In the digital age, intellectual property – from proprietary algorithms to music – may be just as valuable as real estate and factories. In a piece for Starting Points Journal entitled, “Are Intellectual Property Rights Moral?,” JWI Affiliated Scholar and intellectual property attorney Gunnar Gundersen examines the moral grounds and judicial precedents concerning property rights, with a focus on intellectual property.
“…throughout our history Americans have found a moral or natural right to property. But this line of thought is being questioned more every day by new generations. This is especially true with respect to intellectual property……A fundamental shift in thinking started after Napster—which allowed people to freely share copyright-protected songs. Then came other ways to share content, like BitTorrent. This has led to serious questioning of the morality or rightness of property rights, especially intellectual-property rights.”
“The Founding generation would not have understood that these intellectual property rights exist only as positive law creations. They understood that all property—and its distribution—depended on intellectual effort and individual initiative… inventions are something peculiar to human nature that individuals use to secure their rights to life and liberty. They are used just like any other property to better secure life and liberty… The objection to intellectual property based on its intangibility collapses quickly when compared to other property rights—which are intangible too. Thus, the grounds for taking intellectual property must rest on some claim of justice—like any other taking…”
“Despite the strength of this reasoning and legal developments, many are skeptical of intellectual-property rights today. They think that they are free to take the fruit of another’s labor—without compensation. That skepticism arises in part because they confuse regulation for creation.”

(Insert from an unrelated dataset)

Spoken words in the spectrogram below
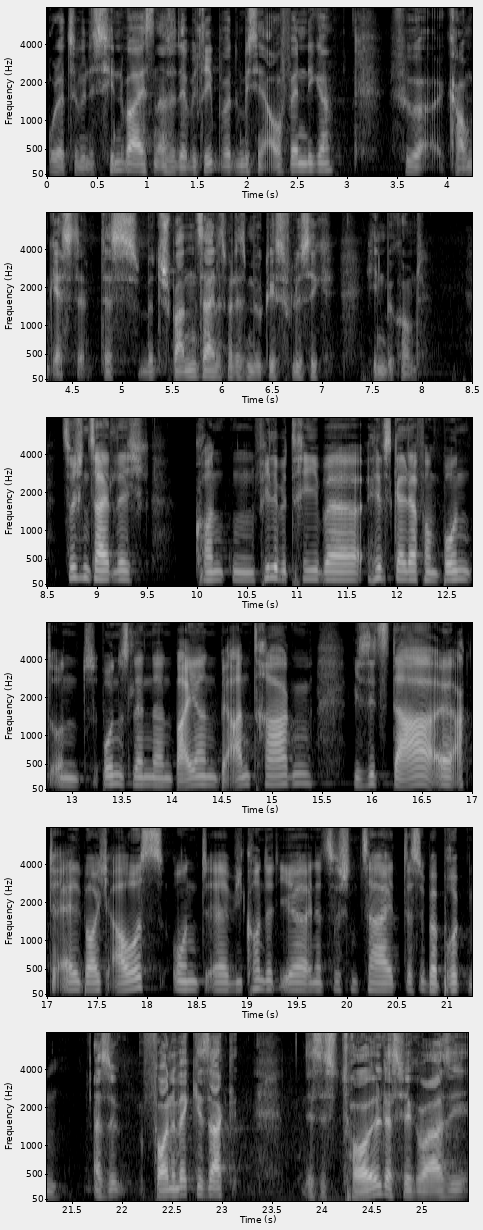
oder zumindest hinweisen. Also der Betrieb wird ein bisschen aufwendiger für kaum Gäste. Das wird spannend sein, dass man das möglichst flüssig hinbekommt. Zwischenzeitlich konnten viele Betriebe Hilfsgelder vom Bund und Bundesländern Bayern beantragen. Wie sieht es da äh, aktuell bei euch aus und äh, wie konntet ihr in der Zwischenzeit das überbrücken? Also vorneweg gesagt, es ist toll, dass wir quasi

“Because positive law has governed intellectual property for so long, many citizens have lost touch with its origin in human nature and effort. The extensive registration, application, and statutory schemes governing these rights hide the underlying basis of intellectual property rights in a thicket of laws. But that does not mean the underlying principles are not there…. inventions, creative works, and brands share expressions of the personality of their creators. They are the fruit of intellectual efforts that cannot be credited to anyone else. Enjoying these fruits without compensation or consent reduces their creator into a mere instrumentality….”
“The case is hard for those challenging intellectual property. There is no coherent basis for a right to enjoy the creations of others without the compensation of or consent of their creator….”
Read Mr. Gundersen’s Full Article Here